Katherine Ellison in the Washington Post talks about Olga Murray, whose 37-year-career as a Supreme Court staff attorney is only part of a fascinating life story.
The article begins: “All through the pandemic, while so many Americans have languished — feeling cooped-up and searching for reasons to get out of their pajamas — Olga Murray has flourished. Approaching 96, at an age when many of her peers are isolated and in poor health, she has been eagerly planning a trip to Kathmandu, the capital of Nepal, while keeping in touch with hundreds of friends around the world who admire her boundless energy and perky habit of saying things like: ‘I feel so fortunate.

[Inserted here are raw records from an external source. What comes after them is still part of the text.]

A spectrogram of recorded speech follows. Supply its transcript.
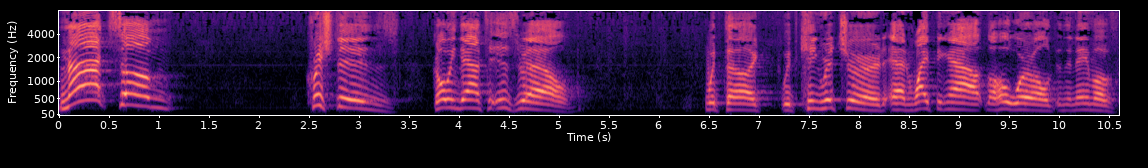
not some Christians going down to Israel with, the, with King Richard and wiping out the whole world in the name of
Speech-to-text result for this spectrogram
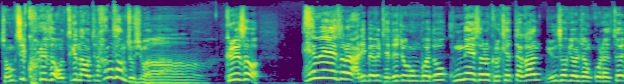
정치권에서 어떻게 나올지를 항상 조심한다. 어. 그래서 해외에서는 아리백을 대대적으로 홍보해도 국내에서는 그렇게 했다간 윤석열 정권한테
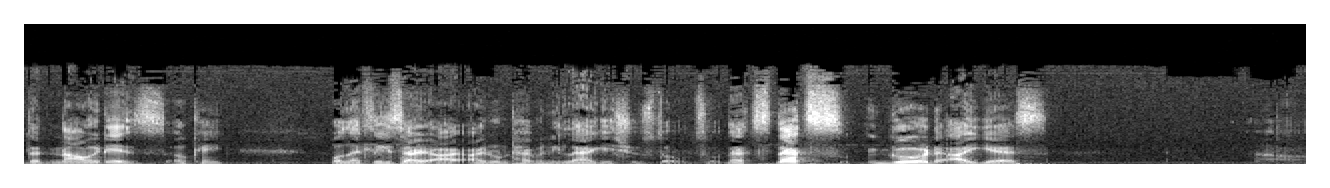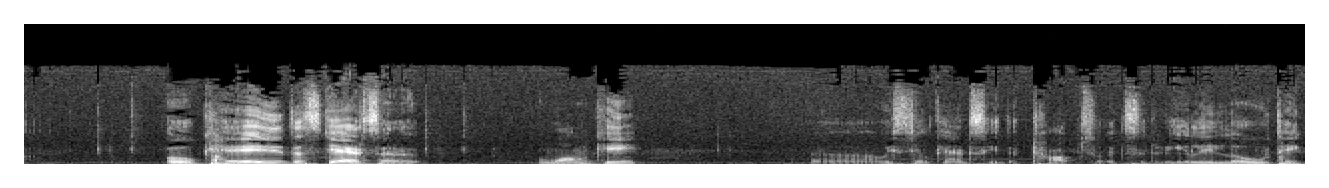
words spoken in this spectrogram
that now it is okay well at least I, I, I don't have any lag issues though. So that's that's good I guess. Uh, okay the stairs are wonky. Uh, we still can't see the top so it's a really low thing.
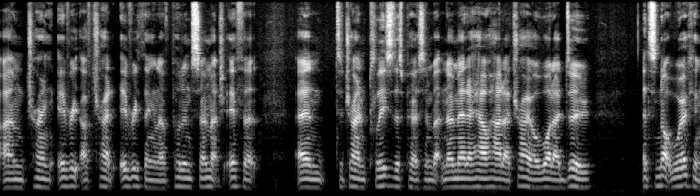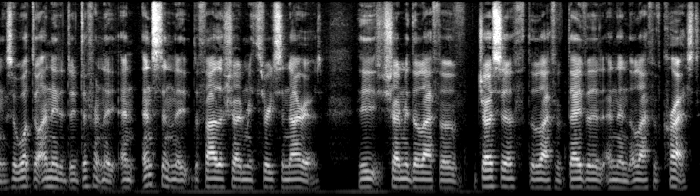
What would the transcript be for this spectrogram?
I'm trying every, I've tried everything and I've put in so much effort and to try and please this person, but no matter how hard I try or what I do, it's not working. So what do I need to do differently? And instantly, the Father showed me three scenarios. He showed me the life of Joseph, the life of David, and then the life of Christ.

You can’t imagine.’ ”
I only recently got around to reading Murray’s 2015 book, “Olga’s Promise,” which is subtitled, “One Woman’s Commitment to the Children of Nepal.” The book is mostly about Murray’s and her foundation‘s remarkable work over the years in Nepal, but she also shares memories of her time at the Supreme Court.

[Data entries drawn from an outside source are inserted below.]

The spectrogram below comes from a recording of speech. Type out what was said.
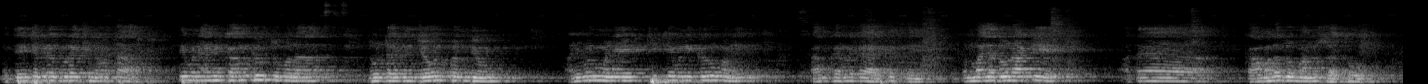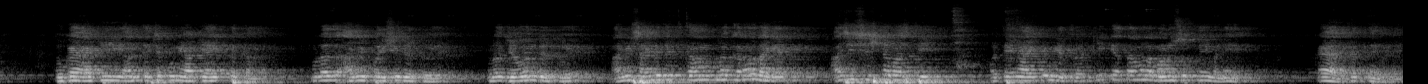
मग त्यांच्याकडे गुराखी नव्हता. ते म्हणे आम्ही काम देऊ तुम्हाला. दोन टाइम जेवण पण देऊ. आणि मग म्हणे ठीक आहे म्हणे करू म्हणे. काम करायला काही हरकत नाही. पण माझ्या दोन अटी आहेत. आता कामाला जो माणूस जातो तो काय अटी आणि त्याच्या कोणी अटी ऐकतं का? तुला जर आम्ही पैसे देतोय तुला जेवण देतोय आम्ही सांगितलं ते काम तुला करावं लागेल अशी सिस्टम असती. मग त्याने ऐकून घेतलं ठीक आहे आता आम्हाला माणूसच नाही म्हणे. काय हरकत नाही म्हणे.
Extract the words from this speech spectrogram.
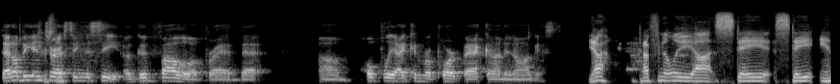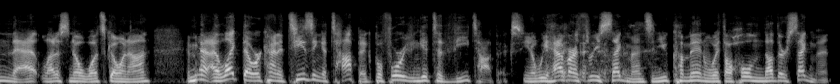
that'll be interesting, interesting. to see. A good follow up, Brad, that um, hopefully I can report back on in August. Yeah, definitely uh, stay stay in that. Let us know what's going on. And man, I like that we're kind of teasing a topic before we even get to the topics. You know, we have our three segments, and you come in with a whole nother segment.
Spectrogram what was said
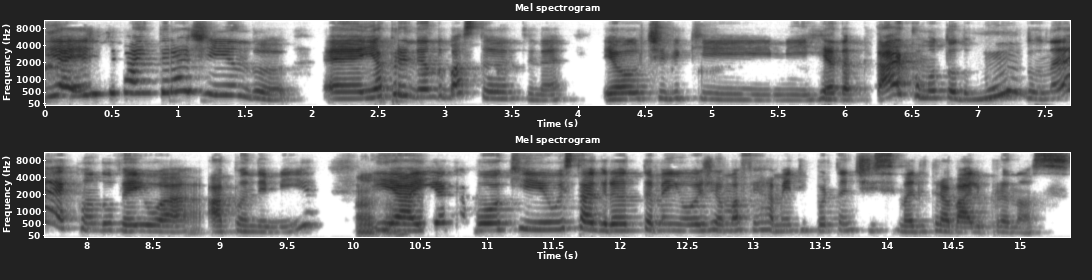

Murray worked for Chief Justice Phil Gibson — “a hard taskmaster” with a “stern and forbidding” public demeanor, but who was a “marshmallow at heart” and who “treated his staff almost like family” — and for Justice Stanley Mosk — a man with “a great sense of humor and a gentle but firm manner.” About her work at the court, Murray wrote she “had the best job in the law” and she agreed with another staff attorney’s remark to her — “ ‘Can you believe we’re getting paid for this?’ ” She said she “worked with the smartest people, most of them refugees from private practice.”